At least 20 Indian and 43 Chinese soldiers have died during the “violent face-off” with Chinese troops along the Line of Actual Control (LAC) in the Galwan Valley in Ladakh, on Monday, confirmed the Indian army. This is the first fatal incident on the disputed border between India and China in more than 40 years.
The Indian soldiers were killed in an extraordinary manner without any shots being fired by the rival army. The site of the clash was on the de-facto border- the Line of Actual Control (LAC) between the two countries. On Tuesday evening, the Indian army confirmed that 17 of those who died were “critically injured in the line of duty at the stand-off location and exposed to sub-zero temperatures in the high-altitude terrain”. Earlier reports had said that three soldiers-including a colonel had been killed.
The Indian MEA has alleged that the face-off was due to China’s attempt to unilaterally change the status-quo in the area.

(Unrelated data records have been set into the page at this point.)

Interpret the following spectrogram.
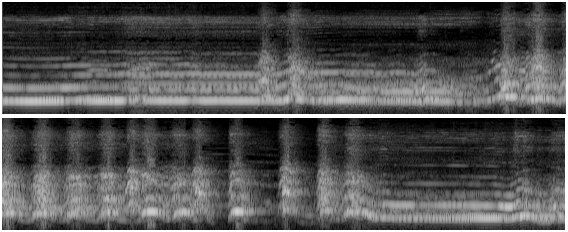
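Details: Two German Shepherds howl together like crazy in long, steady, mid-pitched tones broken by a run of quick yips.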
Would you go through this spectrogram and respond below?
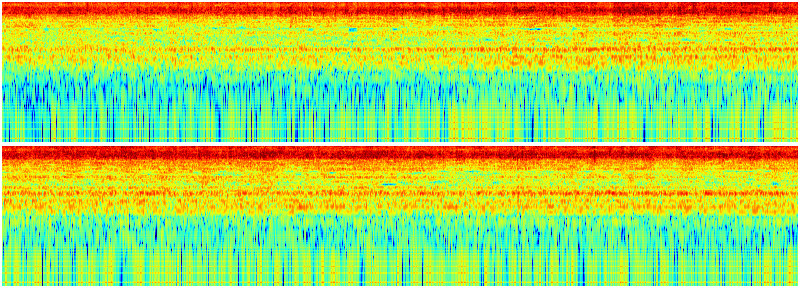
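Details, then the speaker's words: Toilet after new flush valve plunger installed to fix intermittent overnight refill spurts from a leak, water turned back on: steady even rush of tank filling with no sputters or stops; normal refill. "Best way to test it, again, once you've installed the new one, and we'll go ahead and turn it back on over here. Yeah, it's filling."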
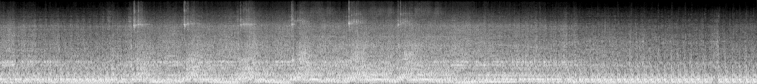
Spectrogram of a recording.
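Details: Friend's carbureted single-cylinder bike after carburettor rebuild with new accelerator pump diaphragm: thumping idle, sharp throttle blips stumble and flatten, bogging; owner suspects low fuel on reserve or earlier air leak from loose clamps, not confirmed.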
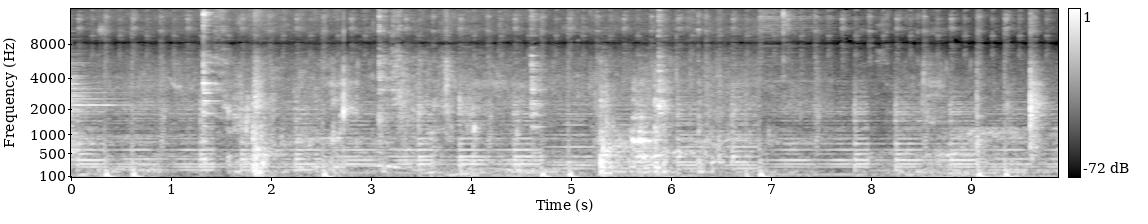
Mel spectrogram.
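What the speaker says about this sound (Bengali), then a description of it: "জাস্ট হালকা হাতে একটু নাড়াচাড়া হবে আর বন্ধ করে দেবো" A spoon stirs chicken in a metal cooking pot, making scattered clinks and scrapes at an uneven pace, with a soft sizzle and some low talk in the background.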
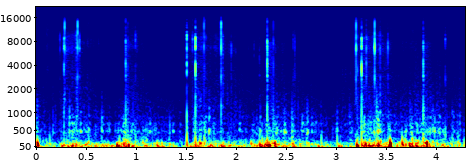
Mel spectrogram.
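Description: A bear-shaped clear PVC pouch full of water beads is held near the microphone while its ear section is squeezed, making the beads shift and pop inside. A low, soft squishing runs throughout, broken by scattered sharp, bright crackles and pops.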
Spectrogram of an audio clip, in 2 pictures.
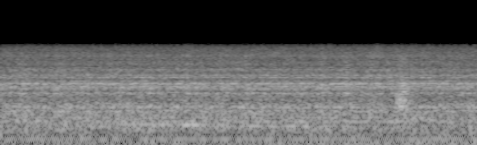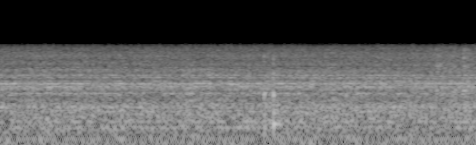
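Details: Steady broadband hiss like a fan or engine fills the whole stretch, cut off sharply above the upper-mid range, with no animal voice heard.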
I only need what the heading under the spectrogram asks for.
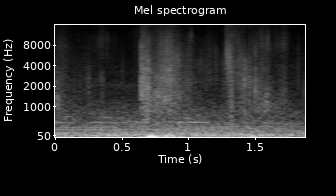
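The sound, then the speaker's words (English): Trash gets kicked across the dry, sandy, waterless bed of the Santa Cruz River in downtown Tucson: two short, scuffing, rattly bursts about half a second apart, set against a steady low rumble, with no voices. “That's me kicking some trash.”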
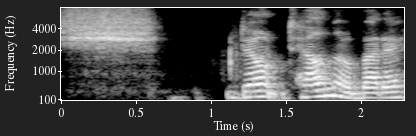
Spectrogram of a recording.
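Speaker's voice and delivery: slow, drawn-out hushed voice. Speaker doing a run of impressions, now the Virgin Mary: Virgin Mary impression. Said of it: "This is my impression of the Virgin Mary".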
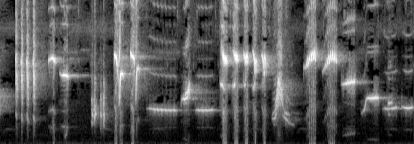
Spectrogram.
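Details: Male hill blue flycatcher in full song for luring birds: quick stuttering high notes, level whistles, rapid chirp series and downslurred whistled phrases.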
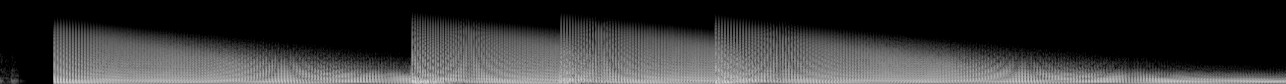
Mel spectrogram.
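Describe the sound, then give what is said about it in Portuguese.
Someone imitates a Hans Zimmer-style cinematic film-score effect: four heavy, distorted brass-like blasts, each a deep booming hit with a long ringing decay that overlaps the next, loud, with no talking. “Vamos ver se eu consigo fazer um pó igual do Hans Zimmer.”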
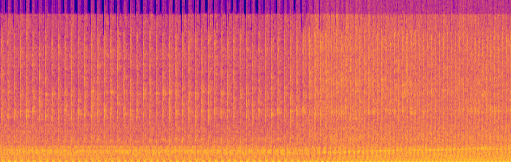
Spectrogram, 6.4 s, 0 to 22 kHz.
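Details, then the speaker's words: Gravely 5665 running on newly installed Chinese carburetor, mixture screws at 1.5 turns, air cleaner fitted, unloaded: even single-cylinder beat about three per second, then picks up smoothly to higher speed; healthy run, load test still pending. "oh sweet that ran like a champ obviously I got to put it under some load and see how it does then but that sounded that sounded perfect"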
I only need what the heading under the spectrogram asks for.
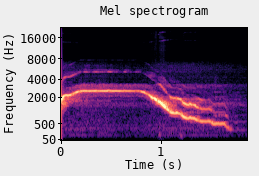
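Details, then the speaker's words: Eddystone EC10 receiver during alignment, BFO knob at 12 o'clock while L17 is adjusted for zero beat: steady high whistle slides smoothly down in pitch and dies out; heterodyne tone from the BFO being off zero beat. "what we do here is we adjust l17 the zero beat so more or less you can't hear a tone at all"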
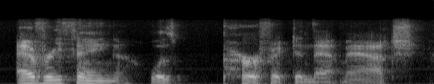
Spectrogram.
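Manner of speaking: ordinary talk, nothing marked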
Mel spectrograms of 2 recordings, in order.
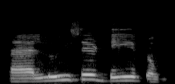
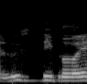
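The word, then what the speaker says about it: Louis de Broglie: ठीक है, लुइस डी ब्रोगली, ठीक है, लुइस डी ब्रोए, ठीक है, भी से ही कह देते हैं। ठीक है, बढ़िया प्रोनाउंसिएशन, अगर जो आप गूगल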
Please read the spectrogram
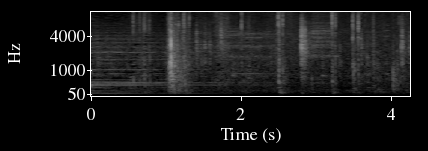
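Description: Soft background music fading out within the first second, then a handful of sharp clicks and knocks, the loudest about a second in: the handle and latch of a wooden door being worked as it is opened.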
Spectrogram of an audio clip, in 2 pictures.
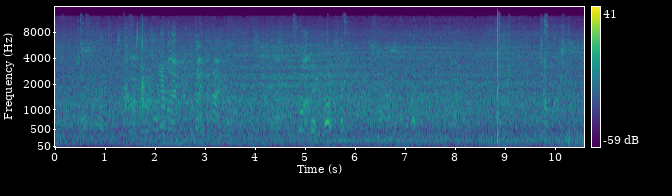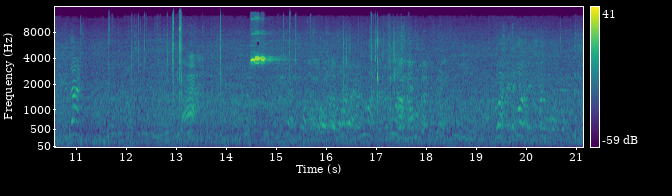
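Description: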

However, China has accused India of crossing the border (Aksai Chin in Ladakh, claimed by China) and attacking its troops. “Indian troops on Monday seriously violated consensus of the two sides by illegally crossing the border twice and carrying out provocative attacks on Chinese soldiers, resulting in serious physical clashes”, the Chinese newspaper, The Global Times quoted the nation’s foreign minister Wang Yi as saying.
There is seen an intense atmosphere of tension past 6 weeks in the Ladakh’s Galwan Valley where India has accused China of sending its troops and occupying 38,000 sq. km. of the Indian territory. In May, dozens of Indian and Chinese soldiers exchanged physical blows on the border in the north-eastern state of Sikkim. In The two countries have only fought once before, on the border issue, in 1962 and since diffused tensions by different means. Earlier in 2017, the two countries clashed in the region after China tried to extend a border road through a disputed plateau.
There can be many reasons why the tensions have escalated now. China’s actions seem to be a response to India’s construction of roads and airstrips adjacent to the LAC, nearby Galwan River, which will improve connectivity and enable easier mobility for Indian troops in the area. The Chinese aggression stems from its claim of the Galwan Valley and there have been protests in Nepal against India ramping up its infrastructure in the area. The road could boost Delhi’s capabilities to move its army in case of a conflict.
The genesis of the crisis is also due to India’s revocation of the special status of Jammu and Kashmir which has angered Pakistan and is expected to make life difficult for China as Ladakh is the route of China to connect to Pakistan and China fears that India might use Ladakh strategically.
In addition, China was unhappy because India initially banned all exports of medical and protective equipment to fill its stocks soon after the Coronavirus pandemic, earlier this year.
Just like the 1962 border face-off where India suffered a humiliating defeat, this challenge is also difficult for India as this conflict is not localised but can be massive, according to experts. Indian soldiers were outnumbered and surrounded when China moved its troops with military arsenals in the area. India has the option of either resolving the issue by dialogue or removing the rival army by force. However, neither options is easy.